Don't Think (Image by Tom Hingston Studio)

ht: Changethethought™

Friday, May 4, 2012

Mandik papers updates

Some updates on my philosophy papers webpage:

Conscious-state Anti-realism. (in press). In: Munoz-Suarez, C. and De Brigard, F. Content and Consciousness 2.0. Berlin: Springer.
Daniel Dennett's career-spanning work on consciousness culminates in a view that some critics see as denying the very existence of consciousness. While I think it correct to regard Dennett as an anti-realist of sorts about consciousness, his anti-realism is more akin to idealism than a version of consciousness nihilism or eliminativism. Dennett's anti-realism about consciousness is what Dennett calls "first-person operationalism," a thesis that "brusquely denies the possibility in principle of consciousness of a stimulus in the absence of the subject's belief in that consciousness" (Dennett, 1991, p. 132). One of Dennett's most famous arguments toward this conclusion appeals to the alleged empirical underdetermination of theory-choice between "Stalinesque" and "Orwellian" explanations of certain temporal anomalies of conscious experience (pp. 115-126). The explanations conflict over whether the anomalies are due to misrepresentations in memories of experiences (Orwellian) or misrepresentations in the experiences themselves (Stalinesque). David Rosenthal (1995, 2005a, 2005b) has offered that his Higher-order Thought theory of consciousness (hereafter, "HOT theory") can serve as a basis for distinguishing between Orwellian and Stalinesque hypotheses and thus as a basis for resisting first-person operationalism (hereafter, "FPO"). The gist of HOT theory is that one's having a conscious mental state consists in one having a higher-order thought (a HOT) about that mental state. (Such a HOT must also not be apparently arrived at via a conscious inference, but this further constriction on the HOTs that matter for consciousness is of little importance to the present paper.) I'll argue that HOT theory can defend against FPO only on a "relational reading" of HOT theory whereby consciousness consists in a relation between a HOT and an actually-existing mental state. I’ll argue further that this relational reading leaves HOT theory vulnerable to objections such as the Unicorn Argument (Mandik, 2009). To defend against such objections, HOT theory must instead admit of a "nonrelational reading" whereby a HOT alone suffices for a conscious state. Indeed, HOT theorists have been increasingly explicit in emphasizing this nonrelational reading(Rosenthal, 2011)(Weisberg, 2011)(Weisberg, 2010). However, I’ll argue, on this reading HOT theory collapses into a version of FPO.
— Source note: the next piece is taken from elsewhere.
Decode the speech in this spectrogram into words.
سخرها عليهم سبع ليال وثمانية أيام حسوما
Mental Colors, Conceptual Overlap, and Discriminating Knowledge of Particulars. (2012). Consciousness and Cognition.21(2), 641–643. doi:10.1016/j.concog.2011.06.007
I respond to the separate commentaries by Jacob Berger, Charlie Pelling, and David Pereplyotchik on my paper, "Color-Consciousness Conceptualism." I resist Berger's suggestion that mental colors ever enter consciousness without accompaniment by deployments of concepts of their extra-mental counterparts. I express concerns about Pelling's proposal that a more uniform conceptualist treatment of phenomenal sorites can be gained by a simple appeal to the partial overlap of the extensions of some concepts. I question the relevance to perceptual consciousness of the arguments for demonstrative concepts that Pereplyotchik attacks.
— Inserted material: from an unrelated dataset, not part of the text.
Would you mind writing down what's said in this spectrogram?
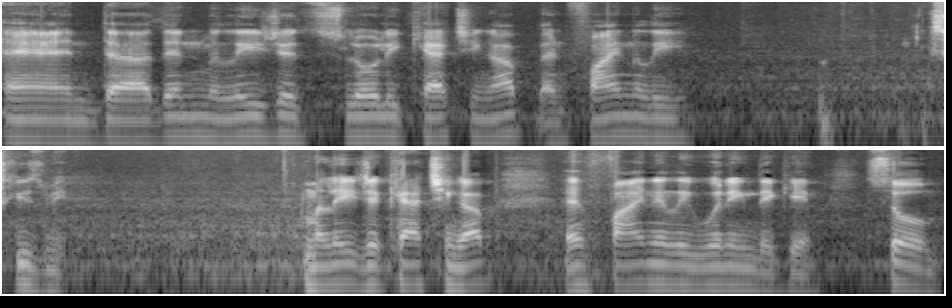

Color-Consciousness Conceptualism.(2012). Consciousness and Cognition, 21(2), 617–631. doi:10.1016/j.concog.2010.11.010
The goal of the present paper is to defend against a certain line of attack the view that conscious experience of color is no more fine-grained that the repertoire of non- demonstrative concepts that a perceiver is able to bring to bear in perception. The line of attack in question is an alleged empirical argument - the Diachronic Indistinguishability Argument (DIA) - based on pairs of colors so similar that they can be discriminated when simultaneously presented but not when presented across a memory delay. My aim here is to show that this argument fails.
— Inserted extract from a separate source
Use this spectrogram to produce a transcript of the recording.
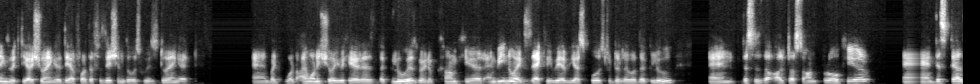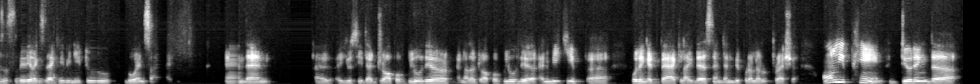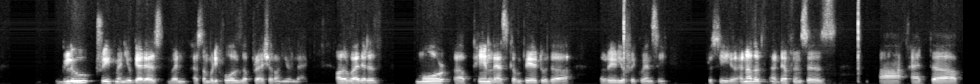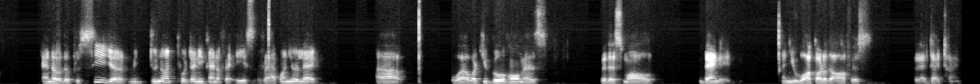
things which they are showing you, they are for the physician, those who is doing it. And, but what I want to show you here is the glue is going to come here and we know exactly where we are supposed to deliver the glue. And this is the ultrasound probe here. And this tells us where exactly we need to go inside. And then uh, you see that drop of glue there, another drop of glue there, and we keep uh, pulling it back like this, and then we put a little pressure. Only pain during the glue treatment you get is when uh, somebody holds the pressure on your leg. Otherwise, it is more uh, painless compared to the radio frequency procedure. Another uh, difference is uh, at the end of the procedure, we do not put any kind of a ACE wrap on your leg. Uh, well, what you go home is with a small band-aid and you walk out of the office at that time.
Behaviorism, Philosophical Conceptions of. (in press) Encyclopedia of Philosophy and the Social Sciences. In: Kaldis, B. (ed.) Encyclopedia of Philosophy and the Social Sciences. Thousand Oaks, CA: Sage Publications.

Wednesday, May 2, 2012

zen music